Congratulations to McConnell on its tanker win

Wichita got a great, well-timed boost with today’s news that McConnell Air Force Base will be the main active-duty operating base for the KC-46A tankers, emerging the winner in the 54-base field. McConnell also was in the running to become a formal training base for the new tankers, a job won by Altus, Okla. But McConnell got what it wanted most with the Air Force’s decision, meaning it can expect to receive 36 new tankers in 2016 and the jobs and economic benefits of hosting them. That’s the perfect role for McConnell, which is currently the world’s largest tanker base, with 62 KC-135s, and the home of the Air Force’s 22nd Air Refueling Wing and the Air Force Reserves’ 931st Air Refueling Group. So even though Boeing Wichita won’t help build the tankers after all, due to Boeing’s decision to leave town by the end of this year, many of those planes will end up calling Wichita home. As Rep. Mike Pompeo, R-Wichita, said in a statement: “We’re thrilled that McConnell AFB has been recognized as an indispensable part of America’s defenses and excited about the opportunities this creates for the rest of Kansas.” Congratulations and thanks to all who fought for and won this exciting new role for McConnell and Wichita.

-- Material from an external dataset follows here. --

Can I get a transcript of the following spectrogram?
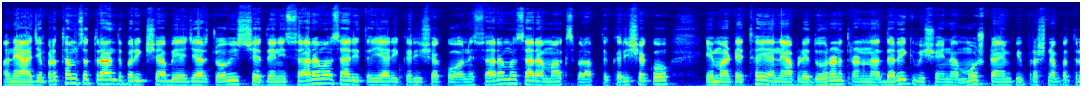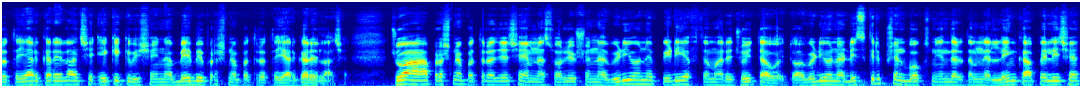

Better news on the federal deficit

The federal budget deficit is expected to drop to $642 billion this year, congressional budget analysts said Tuesday. That’s still too high, but it’s the lowest level since the economic crisis hit in 2008, the Washington Post reported. The Congressional Budget Office predicts that the deficit will fall below 3 percent of the overall economy by 2015 but will rise again by the end of the decade as more baby boomers retire.

Kansas cities among worst-performing

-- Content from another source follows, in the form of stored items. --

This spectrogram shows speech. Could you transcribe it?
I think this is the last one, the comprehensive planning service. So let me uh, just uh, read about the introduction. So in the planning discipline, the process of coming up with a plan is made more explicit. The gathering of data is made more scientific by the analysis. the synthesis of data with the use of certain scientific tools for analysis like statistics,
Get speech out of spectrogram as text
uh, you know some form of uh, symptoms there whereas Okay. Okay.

Economically, Lawrence is the second-worst-performing small-metropolitan area in the nation, according to a new study. But other Kansas communities didn’t do that well, either. Of 179 small metro areas studied by the Milken Institute, Lawrence ranked 178th for creating and sustaining jobs and economic growth. Topeka came in 144th – better but not good. Among 200 large cities studied, Wichita was 146th while Kansas City was 104th. The ranking emphasized high-tech jobs, which is one reason why Kansas didn’t rank higher.

House leader promotes anti-climate-change book she didn’t read

Kansas House Speaker Pro Tem Peggy Mast, R-Emporia, initially said she didn’t recall writing the letter on her office stationery that was sent along with an anti-climate-change book to the homes of Kansas House members. But she later confirmed that she wrote the letter endorsing the book, which she has not read. Parts of Mast’s endorsement were taken almost word for word from a Publishers Weekly review of the book, the Topeka Capital-Journal reported. The book, “The Mad, Mad, Mad World of Climatism,” was distributed by the Heartland Institute, a Chicago-based think tank funded in part by Charles and David Koch.